I am grateful to John Ptak for posting on his blog this fine image made by cartoonist William Heath in the 1820s:
A monstrous mechanical figure, fashioned from steam-powered printing presses with gaslight eyes and a brain of books on history, philosophy, mechanics and “enquiry” topped with a “crown of many towers” representing “London University” sweeps lawyers, quacks, clergymen, symbols of superstition and other “rubbish” out of the way as it apparently strives to rescue a bare-breasted female figure (liberty?). You can read the inscription for yourself of course, but here it is with my modernizations of some of the spellings and punctuation:
I saw a vision. A giant form appeared. Its eyes were burning lights even of gas and on its learned head it bore a crown of many towers. Its body was an engine, yea, of steam. Its arms were iron and the legs with which it strode like unto presses that men called printers use from whence fell ever and anon small books that fed the little people of the earth. It rose, and in its hand it took a broom to sweep the rubbish from the face of the land. The special pleaders and their wigs also and the quack doctors also and the ghosts and those that wear horns and the crowns of those kings that set themselves above the laws and the delays in chancery it utterly destroyed. Likewise, it swept from the clergy every plurality. Nevertheless, the lawyers and the parsons and diverse others kicked up a great dust!
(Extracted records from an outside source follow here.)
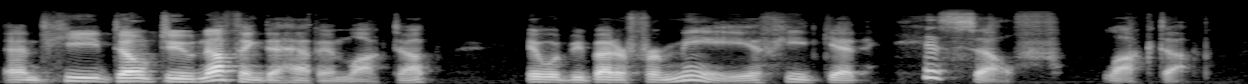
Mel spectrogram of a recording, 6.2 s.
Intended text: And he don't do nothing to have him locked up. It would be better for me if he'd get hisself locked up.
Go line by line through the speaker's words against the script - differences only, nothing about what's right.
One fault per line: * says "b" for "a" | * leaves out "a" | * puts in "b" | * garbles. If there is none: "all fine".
all fine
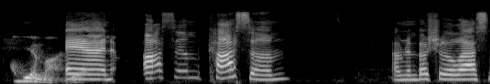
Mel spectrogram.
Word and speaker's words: Kasim Siddiqui: Adie mine and awesome kasam I'm gonna butcher the last name Siddiqui how you guys say it say it correctly so my name is Arriba demon and I'm Qasim nice there we go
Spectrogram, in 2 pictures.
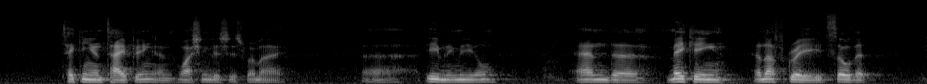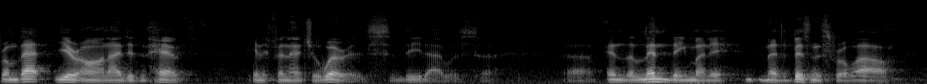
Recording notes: This podcast was recorded at the Academy of Achievement's 1996 Summit in Sun Valley, Idaho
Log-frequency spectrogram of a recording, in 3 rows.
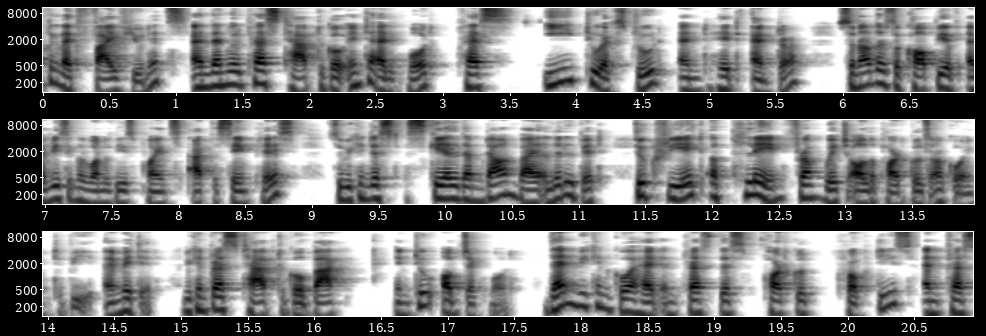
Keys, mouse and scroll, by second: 1.8 Tab, 3.8 e, 9.2 s, 13.6 middle click, 15.2 Tab, 16.5-17.6 middle drag, 19.4 click.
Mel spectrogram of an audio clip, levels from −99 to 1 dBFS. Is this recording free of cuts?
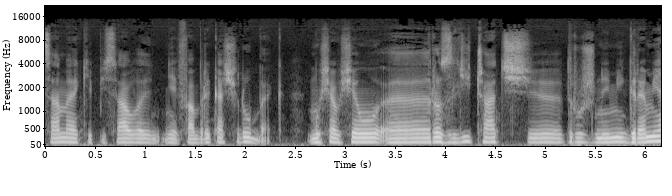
no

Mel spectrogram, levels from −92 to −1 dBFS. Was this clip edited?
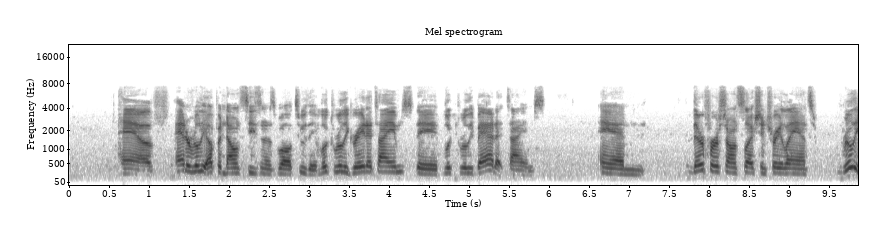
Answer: no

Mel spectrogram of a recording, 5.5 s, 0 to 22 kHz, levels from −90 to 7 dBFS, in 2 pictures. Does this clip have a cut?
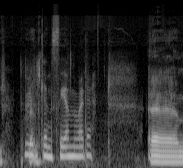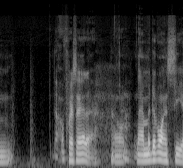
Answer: no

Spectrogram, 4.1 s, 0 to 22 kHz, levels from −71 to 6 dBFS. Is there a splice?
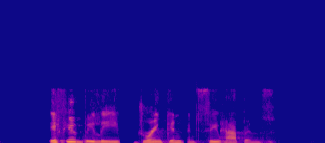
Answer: yes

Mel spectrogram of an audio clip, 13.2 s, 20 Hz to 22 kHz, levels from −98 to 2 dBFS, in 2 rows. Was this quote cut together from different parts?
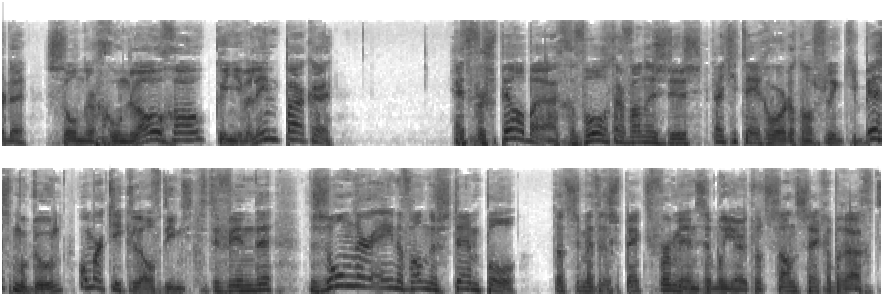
no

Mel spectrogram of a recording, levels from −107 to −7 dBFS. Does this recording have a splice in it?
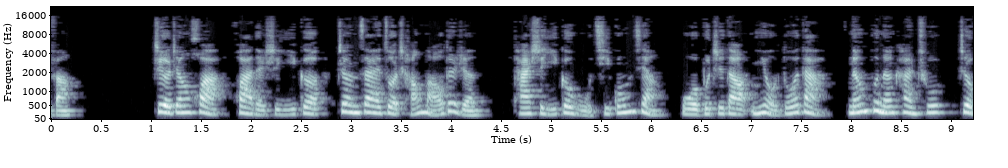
yes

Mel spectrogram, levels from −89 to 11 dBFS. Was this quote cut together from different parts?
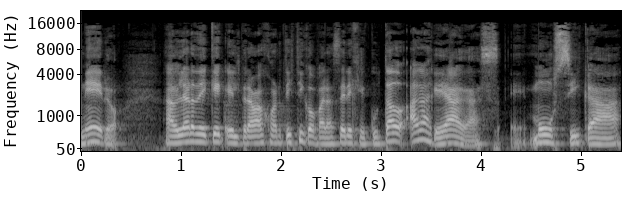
yes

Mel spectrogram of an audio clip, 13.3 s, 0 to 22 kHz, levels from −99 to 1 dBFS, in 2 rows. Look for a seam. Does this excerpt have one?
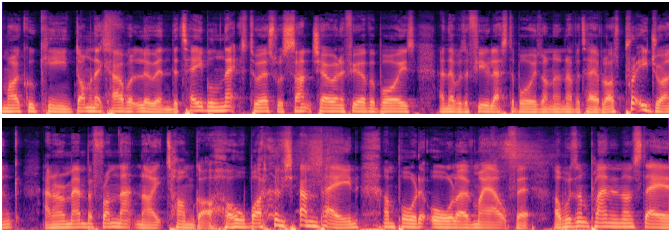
no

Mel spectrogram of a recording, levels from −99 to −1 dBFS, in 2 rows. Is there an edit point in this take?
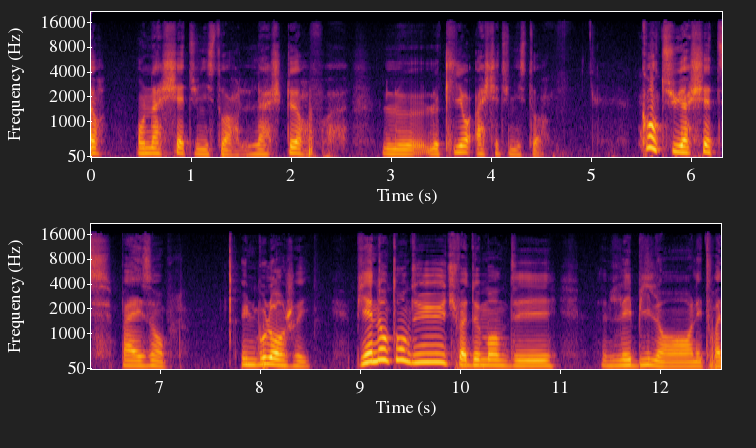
no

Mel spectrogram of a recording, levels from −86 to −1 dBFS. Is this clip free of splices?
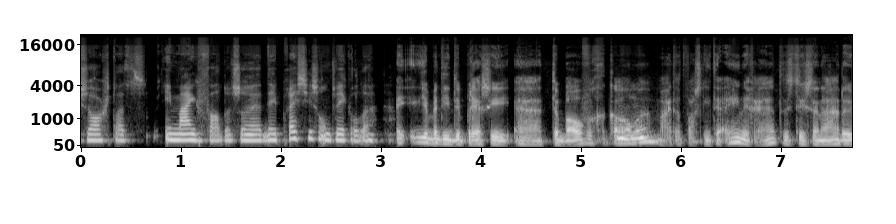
yes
One possible target of Heath’s satire in this cartoon is the utilitarian philosophy of Jeremy Bentham with its “felicific calculus” of the total pleasure and pain resulting from any given act and its advocacy of universal education and enthusiastic adoption of new technologies at the expense of traditional notions of justice and concern with individual suffering (hence the sweeping away of “rubbish” lawyers and clergy). Deep irony lies in the fact that the characterization of intellect – the supposed engine of human liberation – is itself inhuman, monstrous and quite probably outside of human control.
Heath made other engravings under the ‘March of Intellect’ title. Here’s another example courtesy of the Wellcome Library:
Bearing the legend
Lord how this world improves as we grow older, it depicts scientific and technological advances of the day put to use in a variety of ways that all seem to threaten social upheaval one way or another. Again, intellectual and technical solutions to problems go on to create more problems of their own.